____ SOURCE DATA
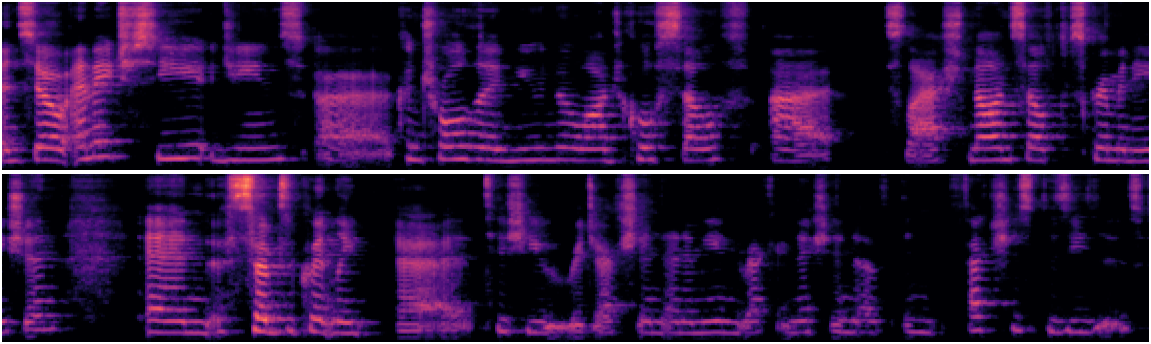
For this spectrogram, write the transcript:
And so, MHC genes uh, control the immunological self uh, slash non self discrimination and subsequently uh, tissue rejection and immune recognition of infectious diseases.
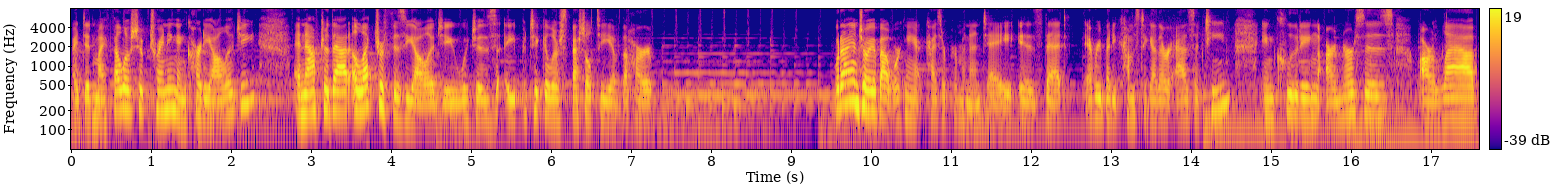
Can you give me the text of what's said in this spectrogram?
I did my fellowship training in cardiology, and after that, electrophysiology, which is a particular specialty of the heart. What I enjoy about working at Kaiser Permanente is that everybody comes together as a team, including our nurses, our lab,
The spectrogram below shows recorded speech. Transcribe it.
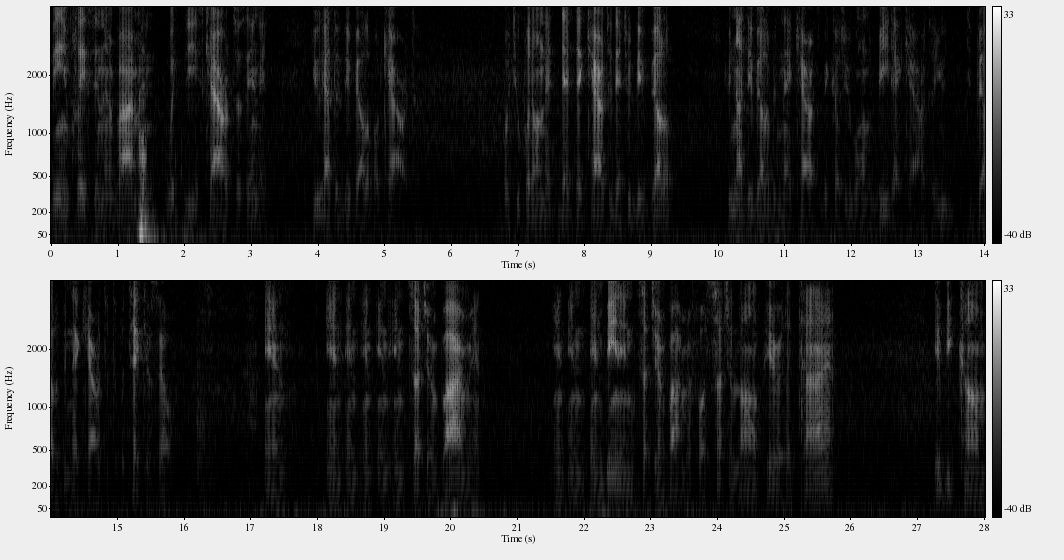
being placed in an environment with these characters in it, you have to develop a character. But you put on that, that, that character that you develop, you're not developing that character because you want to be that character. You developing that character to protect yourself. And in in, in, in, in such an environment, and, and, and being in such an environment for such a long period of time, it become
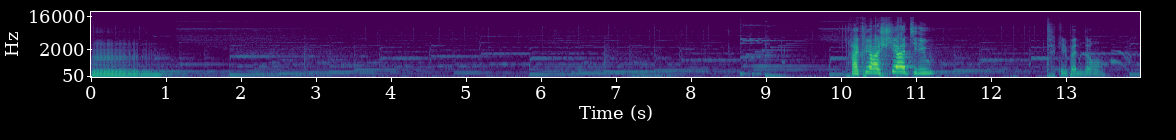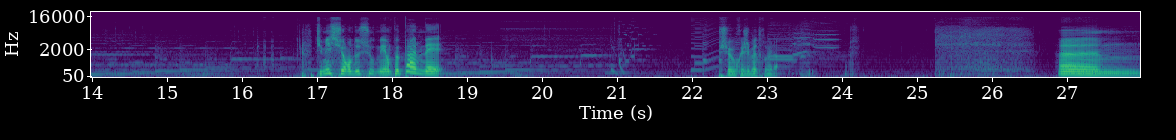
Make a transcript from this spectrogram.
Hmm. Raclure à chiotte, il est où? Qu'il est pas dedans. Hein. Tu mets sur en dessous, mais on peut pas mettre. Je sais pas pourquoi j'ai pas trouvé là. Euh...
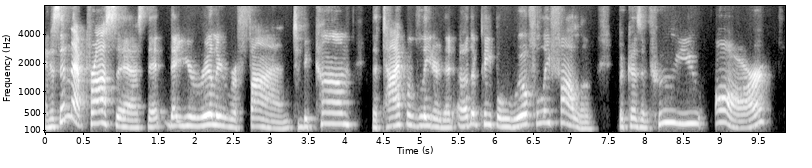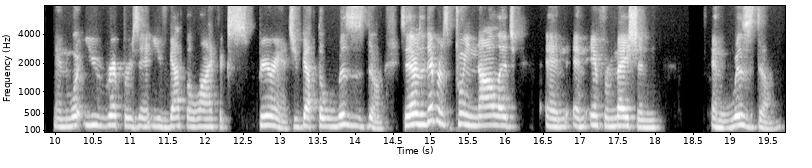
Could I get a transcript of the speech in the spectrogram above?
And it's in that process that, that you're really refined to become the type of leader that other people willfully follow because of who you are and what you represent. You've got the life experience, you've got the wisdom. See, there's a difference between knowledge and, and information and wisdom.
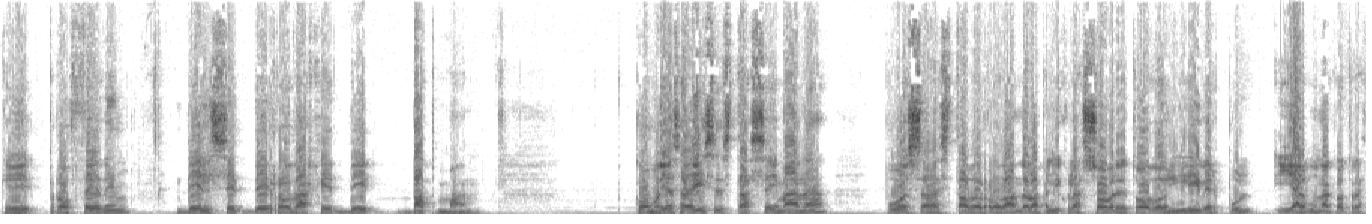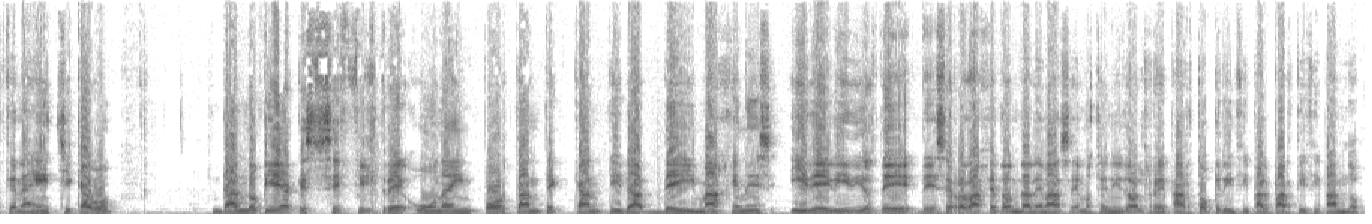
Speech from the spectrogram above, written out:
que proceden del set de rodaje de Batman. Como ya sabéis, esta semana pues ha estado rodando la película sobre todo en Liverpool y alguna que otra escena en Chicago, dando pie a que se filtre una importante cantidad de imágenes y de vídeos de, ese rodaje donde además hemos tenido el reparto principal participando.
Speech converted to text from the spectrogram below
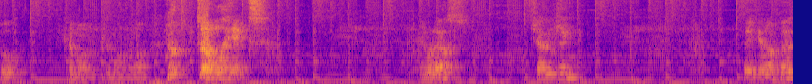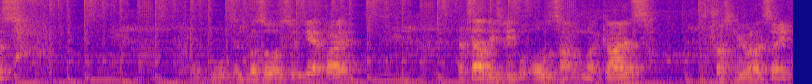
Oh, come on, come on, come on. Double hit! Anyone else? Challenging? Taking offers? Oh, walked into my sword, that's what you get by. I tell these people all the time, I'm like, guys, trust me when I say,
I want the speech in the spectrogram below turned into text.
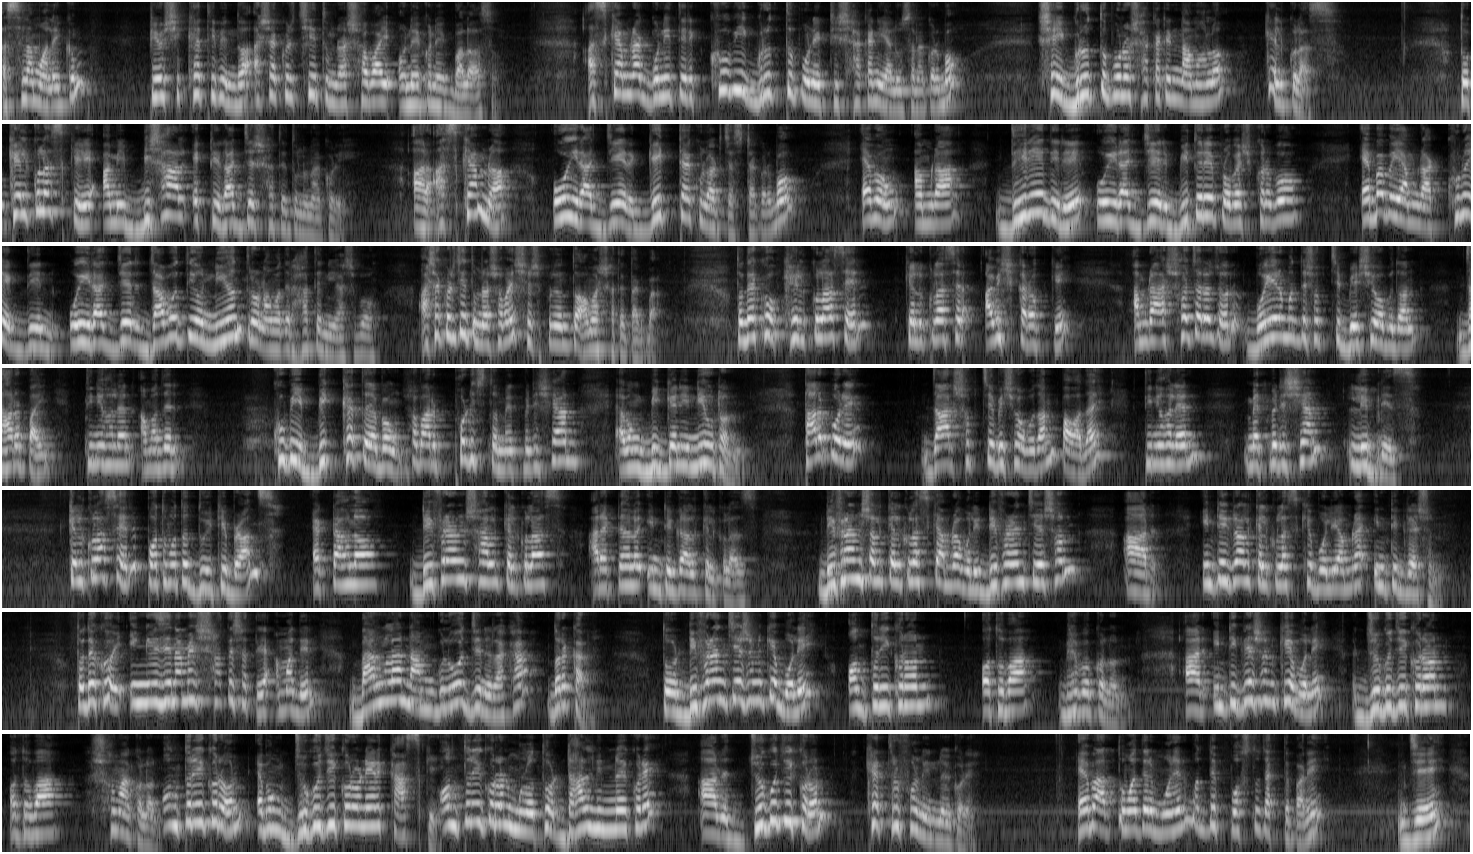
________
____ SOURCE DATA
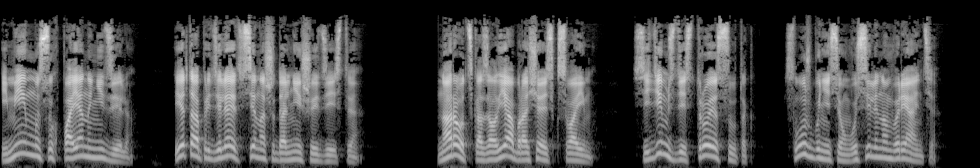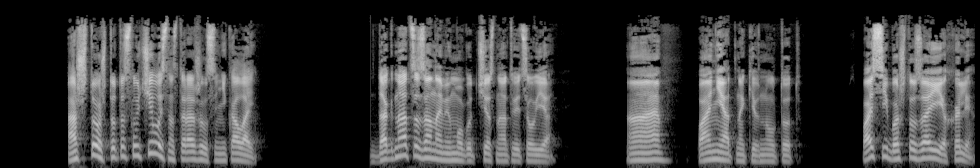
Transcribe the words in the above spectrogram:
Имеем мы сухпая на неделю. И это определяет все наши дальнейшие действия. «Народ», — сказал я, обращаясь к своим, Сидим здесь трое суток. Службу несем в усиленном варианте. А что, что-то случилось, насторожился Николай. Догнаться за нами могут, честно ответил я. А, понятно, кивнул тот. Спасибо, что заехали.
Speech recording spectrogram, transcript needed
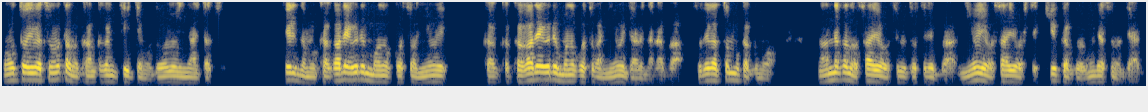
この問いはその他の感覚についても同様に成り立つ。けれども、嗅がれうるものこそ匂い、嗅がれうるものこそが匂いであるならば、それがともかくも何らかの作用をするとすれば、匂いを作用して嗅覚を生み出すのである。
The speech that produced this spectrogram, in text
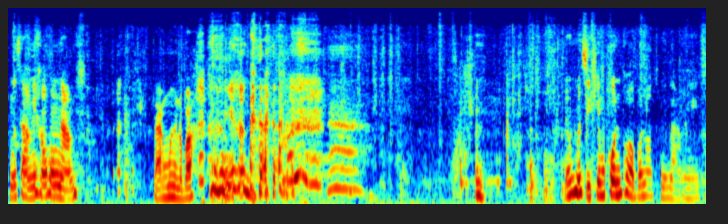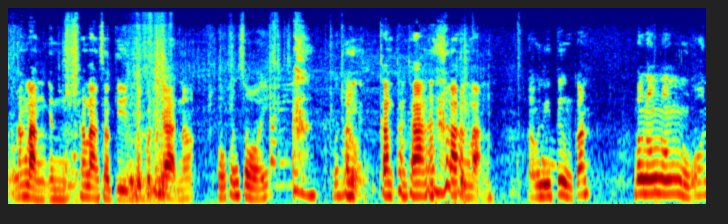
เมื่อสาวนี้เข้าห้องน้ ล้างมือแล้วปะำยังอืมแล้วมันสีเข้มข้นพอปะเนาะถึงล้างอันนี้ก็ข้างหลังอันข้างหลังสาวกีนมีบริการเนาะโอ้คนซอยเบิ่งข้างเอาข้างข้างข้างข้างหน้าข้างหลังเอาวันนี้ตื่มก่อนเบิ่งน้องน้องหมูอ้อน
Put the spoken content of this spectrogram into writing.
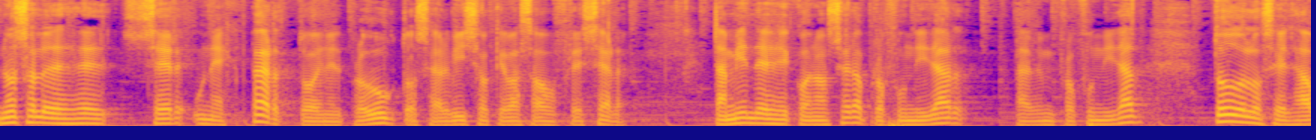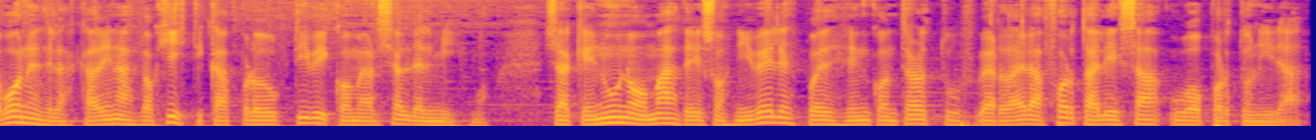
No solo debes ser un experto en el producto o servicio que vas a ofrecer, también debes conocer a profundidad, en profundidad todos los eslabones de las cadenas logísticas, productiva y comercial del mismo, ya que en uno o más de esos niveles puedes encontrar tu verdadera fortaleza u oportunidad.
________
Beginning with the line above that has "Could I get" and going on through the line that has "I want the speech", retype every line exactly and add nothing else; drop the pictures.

SOLUTION FOR THIS EXERCISE
Could I get a transcript of the speech in the spectrogram above?
And it's in that process that, that you're really refined to become the type of leader that other people willfully follow because of who you are and what you represent. You've got the life experience, you've got the wisdom. See, there's a difference between knowledge and, and information and wisdom.
Speech from the spectrogram above, written out:
que proceden del set de rodaje de Batman. Como ya sabéis, esta semana pues ha estado rodando la película sobre todo en Liverpool y alguna que otra escena en Chicago, dando pie a que se filtre una importante cantidad de imágenes y de vídeos de, ese rodaje donde además hemos tenido el reparto principal participando.
Speech converted to text from the spectrogram below
Oh, come on, come on, come on. Double hit! Anyone else? Challenging? Taking offers? Oh, walked into my sword, that's what you get by. I tell these people all the time, I'm like, guys, trust me when I say,
I want the speech in the spectrogram below turned into text.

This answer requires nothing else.